• **Description of the task**:
With the pictures left out, write every entry down exactly.

• **Records provided**:
========

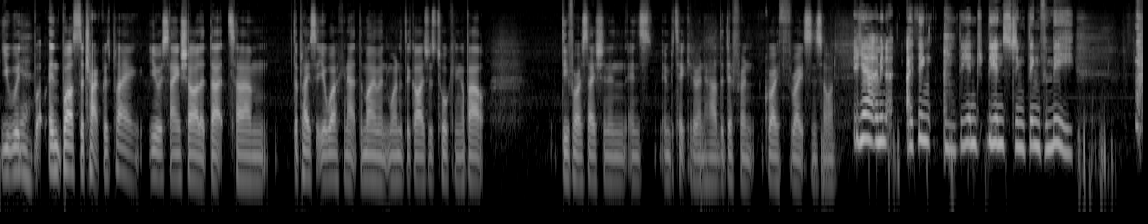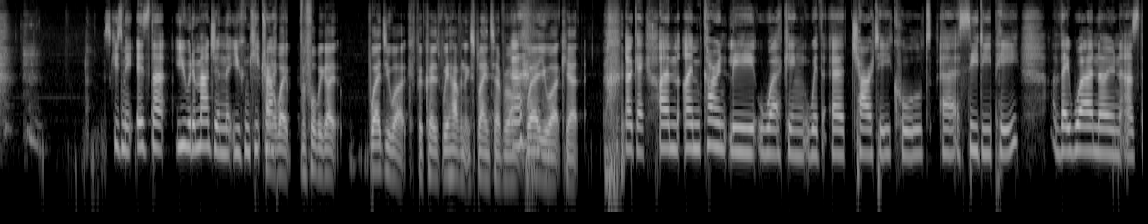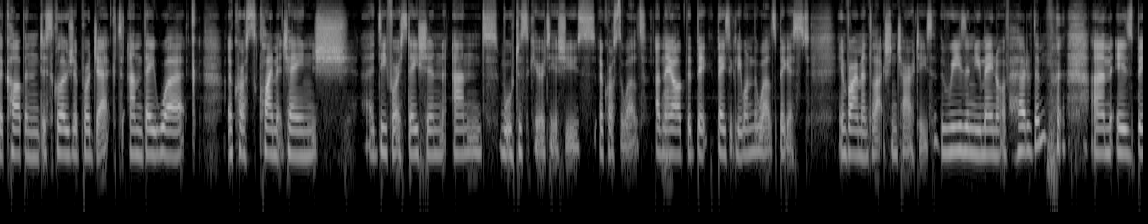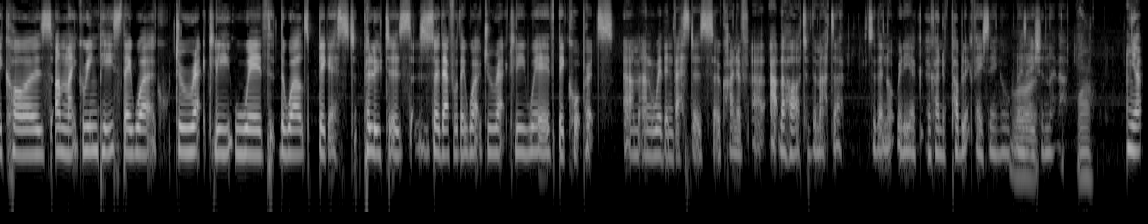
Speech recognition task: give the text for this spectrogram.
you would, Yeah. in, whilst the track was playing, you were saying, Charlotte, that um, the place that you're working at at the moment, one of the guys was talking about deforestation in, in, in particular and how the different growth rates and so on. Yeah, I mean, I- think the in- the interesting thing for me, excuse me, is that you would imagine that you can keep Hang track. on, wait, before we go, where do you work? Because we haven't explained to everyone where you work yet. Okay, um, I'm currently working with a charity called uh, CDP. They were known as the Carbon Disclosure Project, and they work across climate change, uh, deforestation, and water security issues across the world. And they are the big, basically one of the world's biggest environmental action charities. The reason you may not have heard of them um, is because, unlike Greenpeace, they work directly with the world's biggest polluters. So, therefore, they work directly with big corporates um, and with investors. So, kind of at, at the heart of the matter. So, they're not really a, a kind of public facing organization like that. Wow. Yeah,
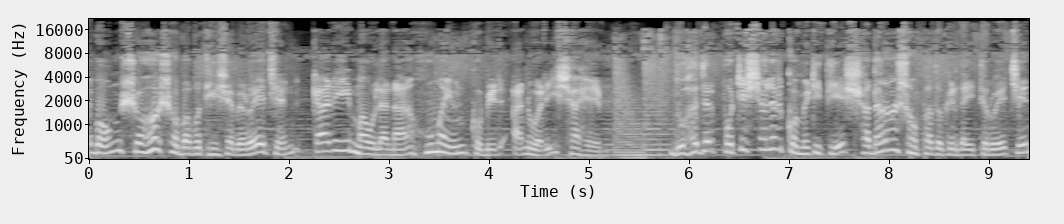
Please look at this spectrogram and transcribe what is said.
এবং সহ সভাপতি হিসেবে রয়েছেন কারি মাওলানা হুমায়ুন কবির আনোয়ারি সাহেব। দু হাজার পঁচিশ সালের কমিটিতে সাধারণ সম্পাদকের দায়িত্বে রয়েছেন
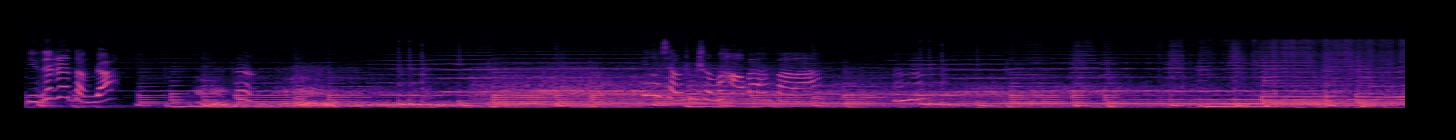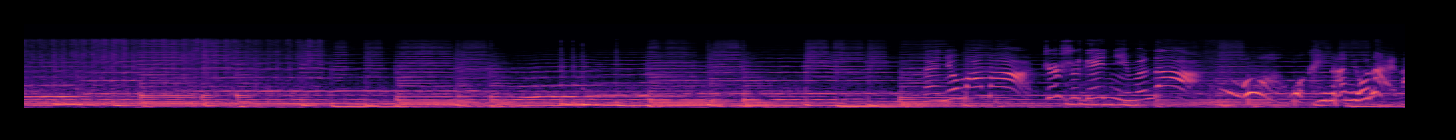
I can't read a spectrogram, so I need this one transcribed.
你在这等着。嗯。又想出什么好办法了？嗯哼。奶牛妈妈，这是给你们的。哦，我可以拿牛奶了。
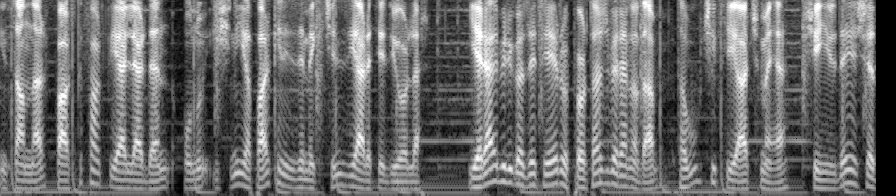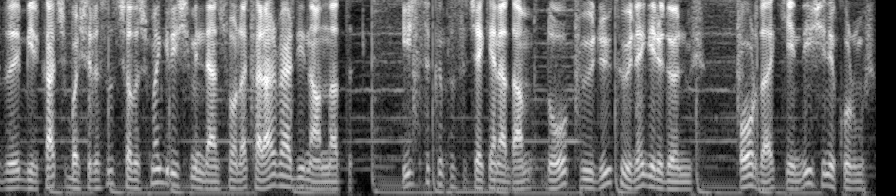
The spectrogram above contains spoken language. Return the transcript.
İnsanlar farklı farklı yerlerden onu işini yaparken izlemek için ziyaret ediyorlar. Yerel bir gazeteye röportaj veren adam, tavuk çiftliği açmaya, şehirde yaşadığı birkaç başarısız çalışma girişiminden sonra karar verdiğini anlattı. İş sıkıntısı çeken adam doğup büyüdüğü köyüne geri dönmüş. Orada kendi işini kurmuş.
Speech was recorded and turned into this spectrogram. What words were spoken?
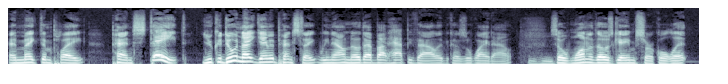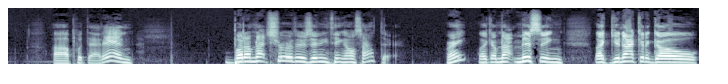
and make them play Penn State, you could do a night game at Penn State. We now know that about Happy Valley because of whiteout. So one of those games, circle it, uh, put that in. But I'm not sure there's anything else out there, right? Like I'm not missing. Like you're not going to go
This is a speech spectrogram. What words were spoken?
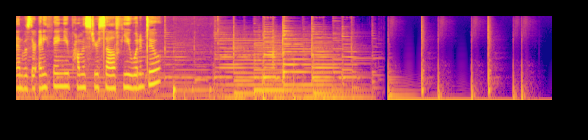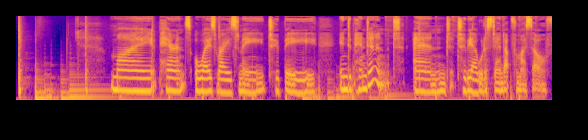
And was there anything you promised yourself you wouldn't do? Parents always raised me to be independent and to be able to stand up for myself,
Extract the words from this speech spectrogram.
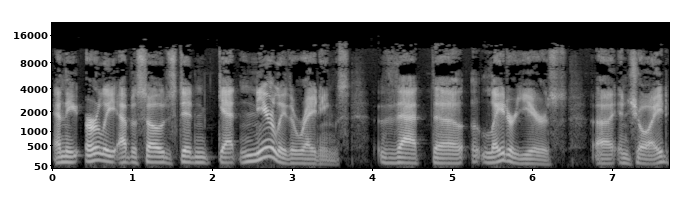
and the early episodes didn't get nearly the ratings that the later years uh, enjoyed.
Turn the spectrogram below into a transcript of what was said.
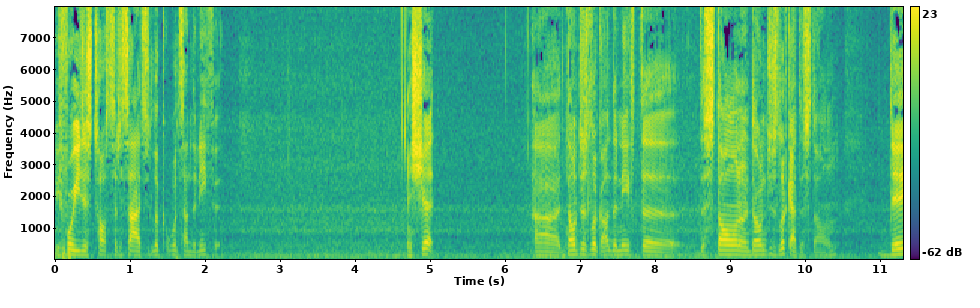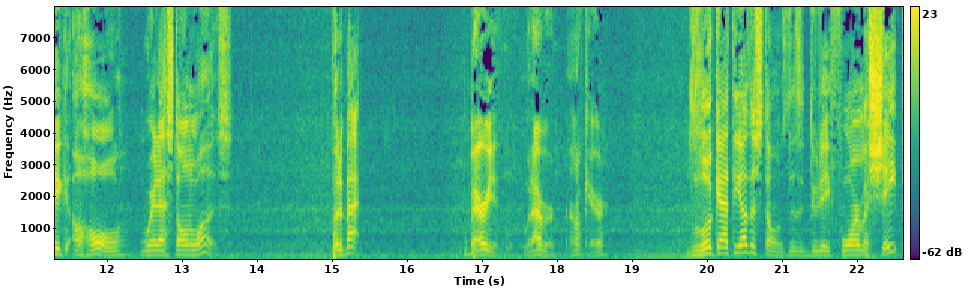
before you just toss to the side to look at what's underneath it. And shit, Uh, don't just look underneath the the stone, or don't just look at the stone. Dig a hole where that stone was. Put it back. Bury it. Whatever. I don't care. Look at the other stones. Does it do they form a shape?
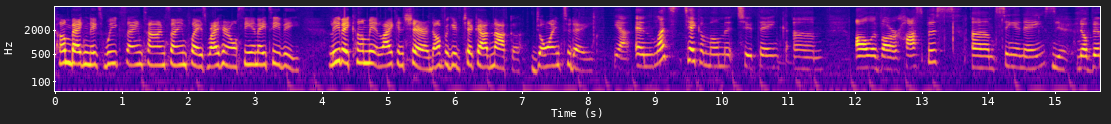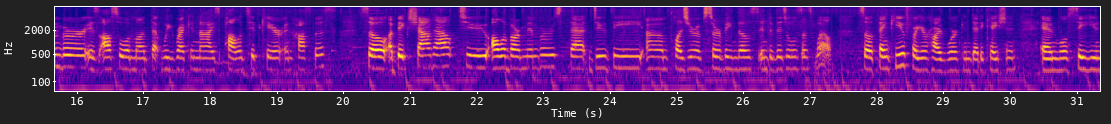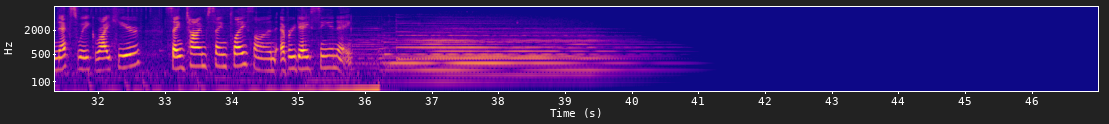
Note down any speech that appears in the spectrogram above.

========

• **Response below**:
Speech recognition task: give the text for this spectrogram.
you would, Yeah. in, whilst the track was playing, you were saying, Charlotte, that um, the place that you're working at at the moment, one of the guys was talking about deforestation in, in, in particular and how the different growth rates and so on. Yeah, I mean, I- think the in- the interesting thing for me, excuse me, is that you would imagine that you can keep Hang track. on, wait, before we go, where do you work? Because we haven't explained to everyone where you work yet. Okay, um, I'm currently working with a charity called uh, CDP. They were known as the Carbon Disclosure Project, and they work across climate change, uh, deforestation, and water security issues across the world. And they are the big, basically one of the world's biggest environmental action charities. The reason you may not have heard of them um, is because, unlike Greenpeace, they work directly with the world's biggest polluters. So, therefore, they work directly with big corporates um, and with investors. So, kind of at, at the heart of the matter. So, they're not really a, a kind of public facing organization like that. Wow. Yeah,
Please look at this spectrogram and transcribe what is said.
এবং সহ সভাপতি হিসেবে রয়েছেন কারি মাওলানা হুমায়ুন কবির আনোয়ারি সাহেব। দু হাজার পঁচিশ সালের কমিটিতে সাধারণ সম্পাদকের দায়িত্বে রয়েছেন
I can't read a spectrogram, so I need this one transcribed.
你在这等着。嗯。又想出什么好办法了？嗯哼。奶牛妈妈，这是给你们的。哦，我可以拿牛奶了。
The spectrogram above contains spoken language. Return the transcript.
İnsanlar farklı farklı yerlerden onu işini yaparken izlemek için ziyaret ediyorlar. Yerel bir gazeteye röportaj veren adam, tavuk çiftliği açmaya, şehirde yaşadığı birkaç başarısız çalışma girişiminden sonra karar verdiğini anlattı. İş sıkıntısı çeken adam doğup büyüdüğü köyüne geri dönmüş. Orada kendi işini kurmuş.
Speech was recorded and turned into this spectrogram. What words were spoken?
and make them play Penn State, you could do a night game at Penn State. We now know that about Happy Valley because of whiteout. So one of those games, circle it, uh, put that in. But I'm not sure there's anything else out there, right? Like I'm not missing. Like you're not going to go
This is a speech spectrogram. What words were spoken?
And was there anything you promised yourself you wouldn't do? Parents always raised me to be independent and to be able to stand up for myself,
Extract the words from this speech spectrogram.
and the early episodes didn't get nearly the ratings that the later years uh, enjoyed.
Turn the spectrogram below into a transcript of what was said.
before you just toss to the side to look at what's underneath it. And shit, Uh, don't just look underneath the the stone, or don't just look at the stone. Dig a hole where that stone was. Put it back. Bury it. Whatever. I don't care. Look at the other stones. Does it do they form a shape?
Note down any speech that appears in the spectrogram above.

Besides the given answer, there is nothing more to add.